It’s a funny thing about closet space, the more we have, the more we fill. And, when we run out of space we think, I need more closet space or I need a clever way of stuffing more into the space I have.
So we refold, reorganize, vacuum seal and even throw some stuff away.
Sometimes, a week later we discover that we really wish we had some of the stuff we got rid of.
Time is like closet space: we fill up the time we have, discover we haven’t enough, and start reorganizing and dumping, all the while getting more and more stressed.
We make small phone calls between big appointments or have meetings on the way to the car. We’re told to fill in little bits of open time by reading email and doing short tasks, and our lives start taking on the look of a Byzantine mosaic. But the truth is, in the end we still haven’t time for what’s really important. Worse even, we discover that some of the things we deleted from our calendars because there wasn’t time, are exactly the things we like. What we’re left with is a lot of “necessary” but grindingly un-meaningful stuff.
Time just is. It’s the fourth dimension, and it’s even more enigmatic than the first three.
Physicists can’t agree on what it is or how it works. We can’t understand it and we can’t control it. The best we can hope for is some degree of control over how we operate within it.
In other words, we cannot master time we can only master our own behavior.
Making the best use of time doesn’t mean finding ways of cramming more into our already bursting schedules. It’s not about knowledge management software or smart phone organizers, or another system we have to make time to learn to use. What it is about is discovering what’s important, in the long term as well as the short, and how to attend to it.
Knowing what’s important is tricky, since it requires that we know what we value – not easy in a world that continually pounds us with all sorts of things we’re told we should value, even if we don’t. These things usually take money so we fill our time with work in order to be able to afford them.
A good way to sort out what’s really important in your life is to ask the question, “When I’m very old and looking back over my life, what do I want to have done?”. Ask, “At that will make me say, ‘I did what I came to do. I have lived a good life?’” That’s what’s important.
At work the situation is a little different. There’s a whole bucket of things screaming to get done. They range from important and urgent to not important and not urgent and everything in between.

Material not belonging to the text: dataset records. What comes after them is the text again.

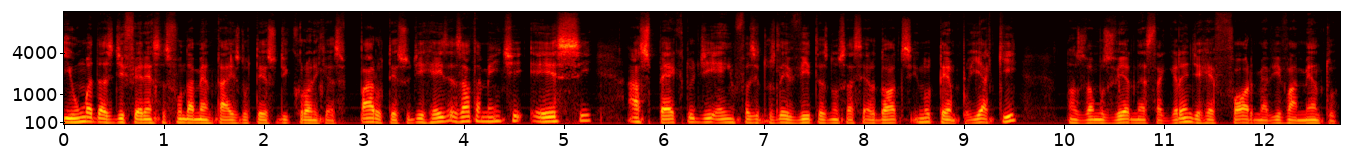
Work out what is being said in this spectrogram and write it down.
E uma das diferenças fundamentais do texto de Crônicas para o texto de Reis é exatamente esse aspecto de ênfase dos levitas, nos sacerdotes e no templo. E aqui nós vamos ver nessa grande reforma e avivamento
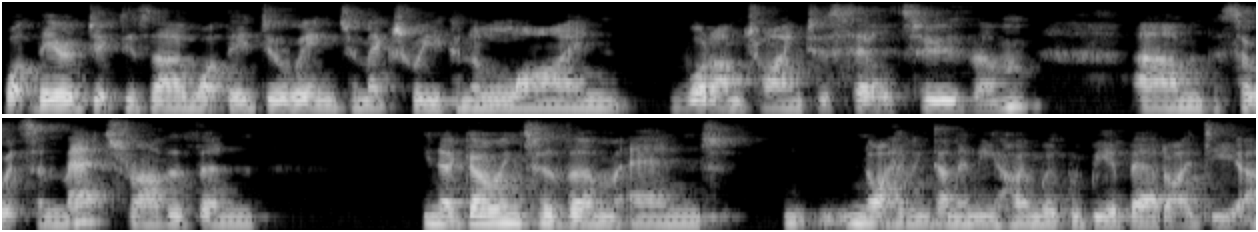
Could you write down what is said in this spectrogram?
what their objectives are, what they're doing to make sure you can align what I'm trying to sell to them. Um, so it's a match rather than, you know, going to them and not having done any homework would be a bad idea.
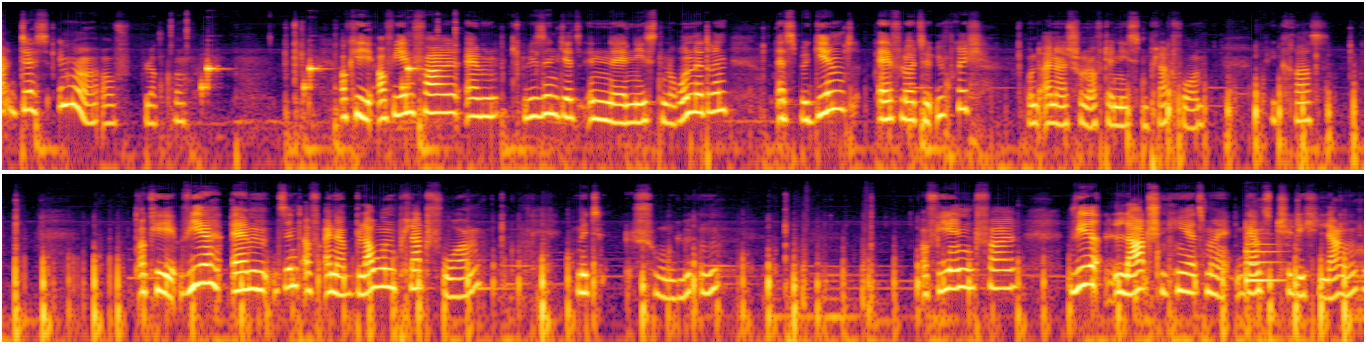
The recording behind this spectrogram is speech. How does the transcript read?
Ah, der ist immer auf Blocker. Okay, auf jeden Fall. Ähm, wir sind jetzt in der nächsten Runde drin. Es beginnt. Elf Leute übrig. Und einer ist schon auf der nächsten Plattform. Wie krass. Okay, wir ähm, sind auf einer blauen Plattform mit schon Lücken. Auf jeden Fall, wir latschen hier jetzt mal ganz chillig lang.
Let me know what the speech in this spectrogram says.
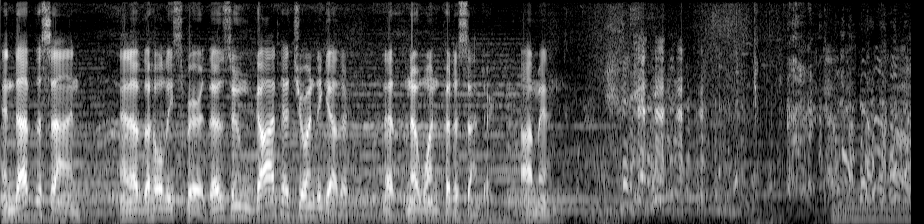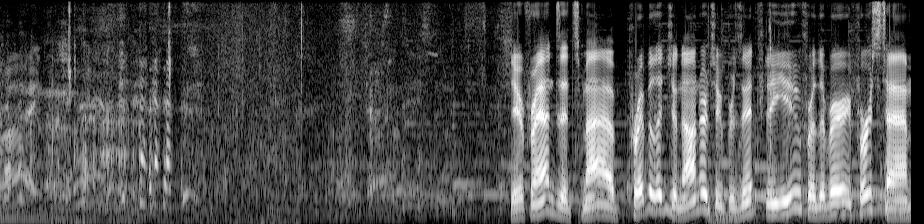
and of the Son and of the Holy Spirit, those whom God hath joined together, let no one put asunder. Amen. Dear friends, it's my privilege and honor to present to you for the very first time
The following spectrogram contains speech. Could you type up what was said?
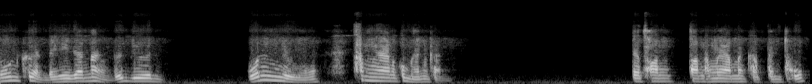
นู้นเคลื่อนไปนี่จะนั่งหรือยืนวนอยู่อย่างเงี้ยทำงานก็เหมือนกัน แต่ตอนตอนทำงานมันกลับเป็นทุกข์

Generally what’s not important and not urgent is pretty obvious and fairly easy to avoid. The things that usually get our attention are what scream the loudest even if they’re not important. These urgent but not important things shove the quieter important but not urgent things off to the side, but not forever. The neglected important things grow up to become urgent important things usually requiring much more time and energy than they did initially.
The big questions for figuring out what’s important at work are , “What is my mission, i.e., what is the goal of my work, which if accomplished would mean I was successful?” Answering this question means making some decisions about what “successful” means: does it mean promotion, or doing a good job, or more money, or loving what you do, or making a difference in someone’s life? The next question is, “What are the tasks and milestones that are critical to accomplishing that goal?” The answer to the last question represents mission-critical activities, and they are what’s important to your work.

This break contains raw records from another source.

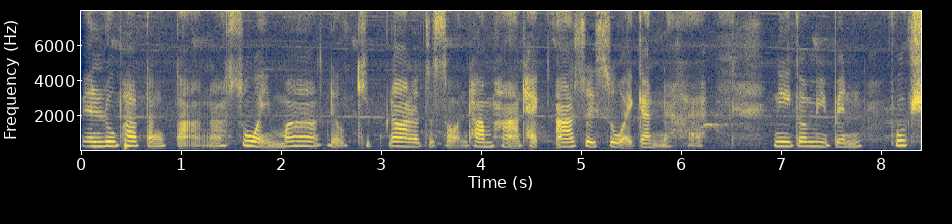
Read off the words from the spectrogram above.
เป็นรูปภาพต่างๆนะ สวยมาก เดี๋ยวคลิปหน้าเราจะสอนทำหาแท็กอาร์ตสวยๆกันนะคะ นี่ก็มีเป็นพวกเช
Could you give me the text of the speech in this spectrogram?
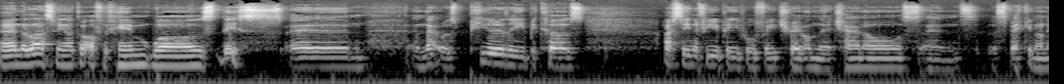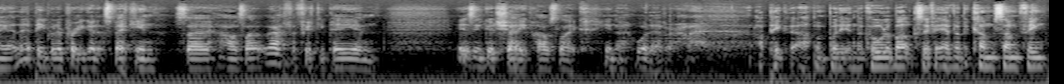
And the last thing I got off of him was this, um, and that was purely because I've seen a few people feature it on their channels and specking on it, and their people are pretty good at specking. So I was like, ah, for 50p, and it's in good shape. I was like, you know, whatever. I'll pick that up and put it in the cooler box. If it ever becomes something,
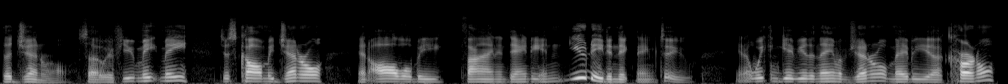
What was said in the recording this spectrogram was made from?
the General. So if you meet me, just call me General, and all will be fine and dandy. And you need a nickname too. You know, we can give you the name of General, maybe a Colonel,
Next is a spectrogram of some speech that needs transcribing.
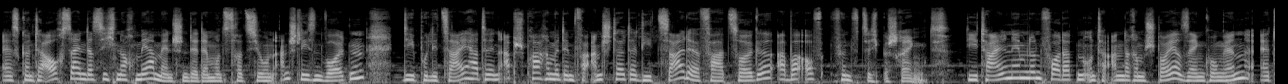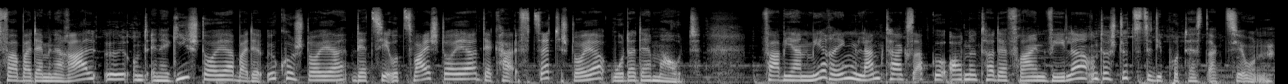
Es könnte auch sein, dass sich noch mehr Menschen der Demonstration anschließen wollten. Die Polizei hatte in Absprache mit dem Veranstalter die Zahl der Fahrzeuge aber auf 50 beschränkt. Die Teilnehmenden forderten unter anderem Steuersenkungen, etwa bei der Mineralöl- und Energiesteuer, bei der Ökosteuer, der CO2-Steuer, der Kfz-Steuer oder der Maut. Fabian Mehring, Landtagsabgeordneter der Freien Wähler, unterstützte die Protestaktion.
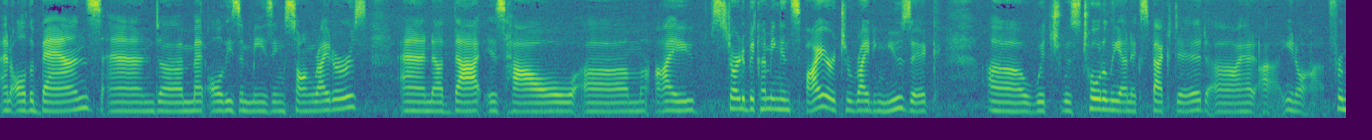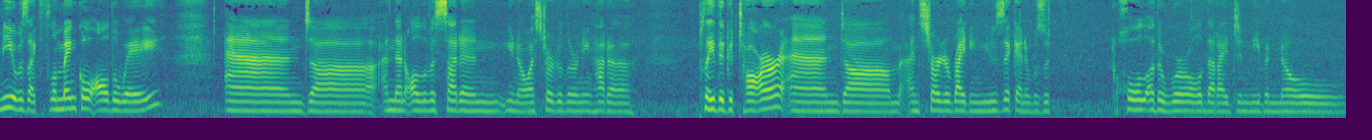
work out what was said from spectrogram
and all the bands and uh, met all these amazing songwriters and uh, that is how um, I started becoming inspired to writing music uh, which was totally unexpected. Uh, I had, uh, you know, for me it was like flamenco all the way, and uh, and then all of a sudden, you know, I started learning how to play the guitar and um, and started writing music, and it was a whole other world that I didn't even know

Figuring out what’s important is the first and hardest step. Then it’s time to step back and see if your current priorities are in agreement with what’s most important in your life and work. If you feel that time is swinging you around by the hair, chances are they aren’t.
The next step is a little simpler: examining your activities to see if they support what’s really important. In business this means looking at all the tasks you have to accomplish and ranking them by how much they each contribute to your mission. The higher the ranking the higher the importance, so this is where you put your attention and time first.
There’s another class of activities, called high leverage activities, that are important because they deliver the biggest value for a relatively small input of time and energy. They’re often hard to see because they tend to be the quiet important things. These activities include cultivating relationships, knowledge, health and resources. At work that could mean developing relationships with mentors, superiors, peers and subordinates, developing job knowledge and skills that go beyond your present job, and training employees. In terms of family, there no higher leverage activities than developing strong and trusting communication with your children.
In the final analysis what’s important is finding a balance that allows us to get the most satisfaction out of both work and our private activities. Since, unlike closets that we can simple add on to if necessary, we have to make do with twenty four hours in a day, no more, no less. How we use this time and whether or not we use it in meaningful ways to a large degree up to us.